Tomb Raider


Core Designs





TV System: 





3D Adventure

I've noticed lately that a lot of readers are looking for reviews of older games. This makes sense given the fact that new Saturn games are few and far between these days. So, I've decided to dust off a couple of my early games and give them a second look, just to see whether they've stood the test of time. I'll start things off today with a personal favourite of mine, Tomb Raider.

The Story
The story line of Tomb Raider is very similar to an Indiana Jones type of adventure. The main character, Lara Croft, has been hired to seek out a priceless artefact deep in the mountains of Peru. This lost treasure is supposed to have some sort of religious power and is of great value to collectors. This particular expedition does not seem too exciting to Lara but she accepts it anyway (for lack of anything better to do). Little does she know what lies ahead... I don't want to spoil it for you. Lets just say that Lara's employers have not been telling the whole truth about this artefact.

The Graphics
Back when this game was first released it set a new standard for polygon graphics. I remember being absolutely awe-struck by it. The levels are huge ! I've never played another Saturn game that gave me so much room to move around. Of course, there is a down side to this. The Saturn is notorious for pop-up and clipping in 3D games and Tomb Raider is no exception. There seem to be a lot of little graphical glitches that distract you from the game. More important though is the texture mapping, which is all done in low res. It looks ok from a distance but it gets very pixelated up close.

Overall though, the graphics are not bad, even by today's standards. The various enemies are in fact very well done. They look great and move very realistically. I can't recall seeing very much in the way of slow down either.
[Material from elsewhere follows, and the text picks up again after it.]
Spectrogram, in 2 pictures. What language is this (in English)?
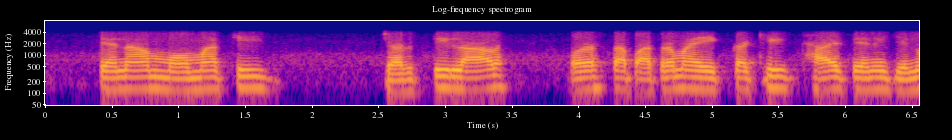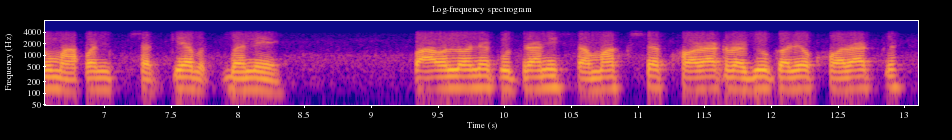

Sound / Music
The music in this game is somewhat of a paradox. It's very well done and adds a lot to the atmosphere of the game. Unfortunately, there isn't much of it. At certain points it will suddenly appear, play for a short while, and then fade out again. At first I thought this must be a side effect of Eidos rushing the game to market but the PlayStation version is the same. I can't explain it. The sound effects are also good. Hearing the thunderous foot steps of the T-Rex right before it comes crashing out of the trees will send a shiver right down your spine. The sound of the rats squealing in the sewers gets annoying though.

This has always been an issue of contention in Tomb raider. The controls in this game are very complex and take some getting used to. Lara has a wide variety of different moves at her disposal ranging from simple jumps and rolls to some amazing acrobatics. Not all of them are necessary to finish the game though. You absolutely MUST learn to jump, shimmy along a ledge and swim. The rest of the moves are just there to make life more interesting. The down side to this variety, however, is that sometimes you'll be in a tight spot and instead of rolling forward under the flying darts (as you intended) you hit the wrong button combination and Lara suddenly executes a beautiful sideways somersault right off the cliff. It can be a little frustrating. Tomb Raider also suffers from the classical problems that come with moving camera angles. One moment you're seeing the action from behind her and suddenly the camera rotates to a view above and to the right. This makes it difficult to line up jumps in some places. Lets just say that you'll need practice before you can master the play mechanics.

Tomb Raider is not an easy game. As I stated earlier, the levels are very large and are strewn with dozens of obstacles. There are also a few points which can be quite frustrating. One evening I spent an hour repeating the same jump until I finally got it right. The game also uses fixed save points. This means that even after clearing a difficult spot you still have to survive long enough to save your work, otherwise you end up doing it over again. To put it bluntly, this game is not for impatient people. It requires a good deal of practice and timing to get through some of the later levels. It can be done though. I finished it in about 25 hours (over the course of a month). If you do get stuck there are several web sites with walk throughs and hints for the game. Just get on Yahoo and do a search for Tomb Raider.

So, how does Tomb Raider stand up after three years on the market. Not too badly. The graphics are not as good as they could be, and the music is too sparse, but it's still a challenging and entertaining game. If you happen to run across a copy in the bargain bin at your local Saturn dealer, pick it up. You won't be disappointed. Don't expect an easy ride though...



Sound / Music: 








Review By: Sheridan Hortness